Oklahoma’s average teacher pay starts at just over $30,000 per year — barely above the federal poverty level for a family of four. Several years ago, Oklahoma teachers staged a mass walkout, demanding such changes as updated textbooks, more money spent per student, and a raise for teachers. Meanwhile, such upgrades to Oklahoma education have been slow to be implemented.
The Covid pandemic has also hit Oklahoma’s education system hard.
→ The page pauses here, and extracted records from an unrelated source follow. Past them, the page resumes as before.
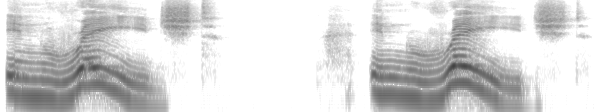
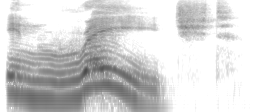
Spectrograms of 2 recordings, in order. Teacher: Note the stress is on the second syllable.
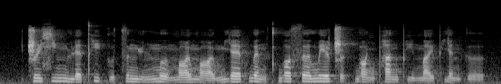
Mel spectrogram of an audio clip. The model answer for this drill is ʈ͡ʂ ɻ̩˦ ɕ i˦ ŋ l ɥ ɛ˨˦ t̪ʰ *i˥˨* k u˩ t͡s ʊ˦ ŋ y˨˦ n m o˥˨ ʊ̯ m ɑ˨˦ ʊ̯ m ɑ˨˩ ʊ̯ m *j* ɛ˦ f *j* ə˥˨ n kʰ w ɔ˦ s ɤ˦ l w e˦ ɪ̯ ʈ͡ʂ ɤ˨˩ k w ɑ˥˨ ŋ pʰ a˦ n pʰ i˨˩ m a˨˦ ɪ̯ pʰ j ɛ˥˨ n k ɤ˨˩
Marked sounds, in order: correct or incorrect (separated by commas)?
correct, correct, incorrect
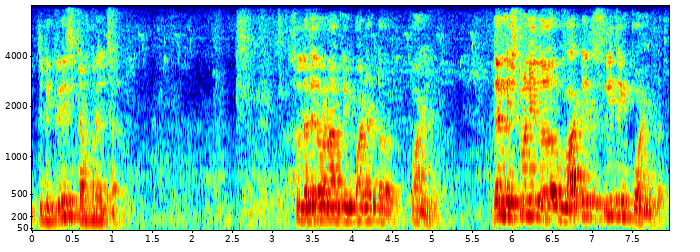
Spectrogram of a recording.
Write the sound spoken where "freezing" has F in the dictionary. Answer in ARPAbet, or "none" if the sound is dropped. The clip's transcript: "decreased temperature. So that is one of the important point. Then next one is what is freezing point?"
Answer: F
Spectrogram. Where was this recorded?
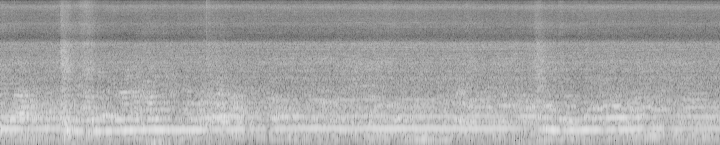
in a cafe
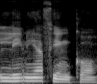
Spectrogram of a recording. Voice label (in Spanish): linea 1, megafonias; exterior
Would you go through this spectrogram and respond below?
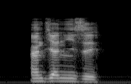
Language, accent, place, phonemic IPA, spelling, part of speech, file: French, France, Lyon, /ɛ̃.dja.ni.ze/, indianiser, verb, LL-Q150 (fra)-indianiser.wav
- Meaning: to Indianize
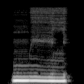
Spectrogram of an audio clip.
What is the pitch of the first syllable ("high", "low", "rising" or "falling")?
low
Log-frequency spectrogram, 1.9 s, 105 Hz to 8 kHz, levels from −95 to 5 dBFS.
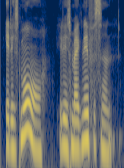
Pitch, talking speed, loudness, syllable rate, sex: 195 Hz, 160 wpm, -17 LUFS, 6.2 syllables/s, female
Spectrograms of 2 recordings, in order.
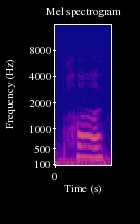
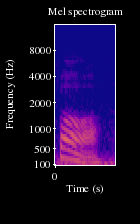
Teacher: Voiceless bilabial plosive becomes a voiceless labiodental fricative in word initial position.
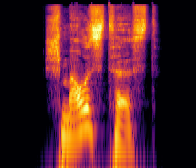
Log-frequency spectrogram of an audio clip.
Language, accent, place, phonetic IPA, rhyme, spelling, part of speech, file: German, Germany, Berlin, [ˈʃmaʊ̯stəst], -aʊ̯stəst, schmaustest, verb, De-schmaustest.ogg
- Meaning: inflection of schmausen: 1. second-person singular preterite 2. second-person singular subjunctive II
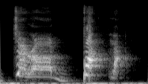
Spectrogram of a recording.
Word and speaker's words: Gerard Butler: And the star of this movie is Gerard Butler. Or, as it should be pronounced, Gerard Butler!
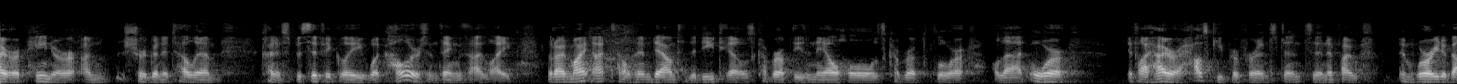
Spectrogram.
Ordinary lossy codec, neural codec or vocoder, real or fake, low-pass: Opus, 64 kbps; vocoder, 44.1 kHz, 128 mel bands every 256 samples, BigVGAN v2; fake; 7.2 kHz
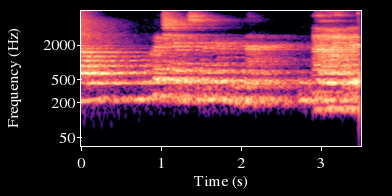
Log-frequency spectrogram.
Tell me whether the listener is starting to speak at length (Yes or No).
No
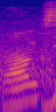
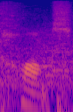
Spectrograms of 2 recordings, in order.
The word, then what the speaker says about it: Hanks: guy some uh Hanks honks yeah yeah in France it's honks but uh yeah here it's uh it's pronounced honks for those who know but the Americans have made it Tom Hanks yes so that was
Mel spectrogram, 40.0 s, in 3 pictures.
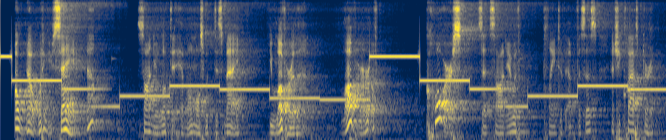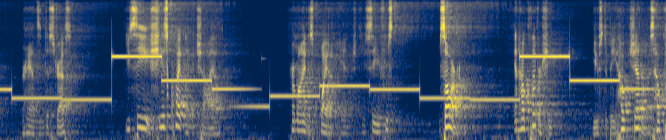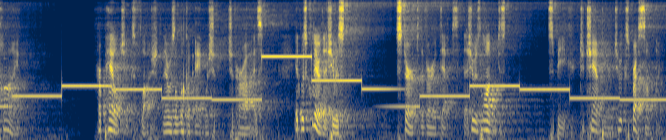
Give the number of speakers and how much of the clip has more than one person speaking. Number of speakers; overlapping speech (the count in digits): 1, no overlap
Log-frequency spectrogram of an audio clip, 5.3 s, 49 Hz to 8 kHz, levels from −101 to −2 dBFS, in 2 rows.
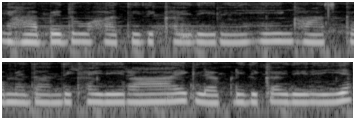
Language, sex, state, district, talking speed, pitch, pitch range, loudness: Hindi, female, Bihar, Vaishali, 240 wpm, 215 Hz, 210-220 Hz, -36 LUFS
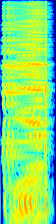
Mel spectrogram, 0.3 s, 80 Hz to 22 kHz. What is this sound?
Sound effects > Electronic / Design
RGS-Glitch One Shot 6
Noise, Glitch, Effect, FX, One-shot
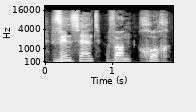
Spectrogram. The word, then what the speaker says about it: Vincent van Gogh: famous painter Vincent fauxhawk yes I'm a Dutch guy so I can pronounce that name correctly Vincent van Gogh well he he found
As Oklahoma ranks #1 in the nation in Covid deaths per capita, many teachers are saying no to a profession which has become a Petrie dish for infections.
And risking Covid is not the only concern Oklahoma teachers face. “Going back to school this year has been harder than I imagined,” said one public school teacher. “Kids’ mental health has been gravely affected by this pandemic, in ways most people don’t see unless they’re up close.”
Lack of support for teachers leads to lack of interest in teaching degrees
Additionally , teachers’ resources are being squeezed beyond the limit of what educators can do to provide quality learning opportunities for their students. “Teachers in Oklahoma are making magic out of very few resources when they are not being paid a wage reflective of the impact they’re making,” said former educator and educational leader Katie Hoole.
And the problem isn’t just in Oklahoma, but across the nation, where nearly every state is feeling the pinch of teacher shortages. “We’re all trying to serve our students as best we can,” said Missouri school district Human Resources Coordinator Mark Catalane.
Ultimately, some educators are facing the reality that they may not see the type of changes that will entice students to go into education as a career path. “Our teachers, our leaders, our professors are incredibly burned out,” said one anonymous Oklahoma educator. “Yet there doesn’t seem to be much, if any, solution on the horizon.”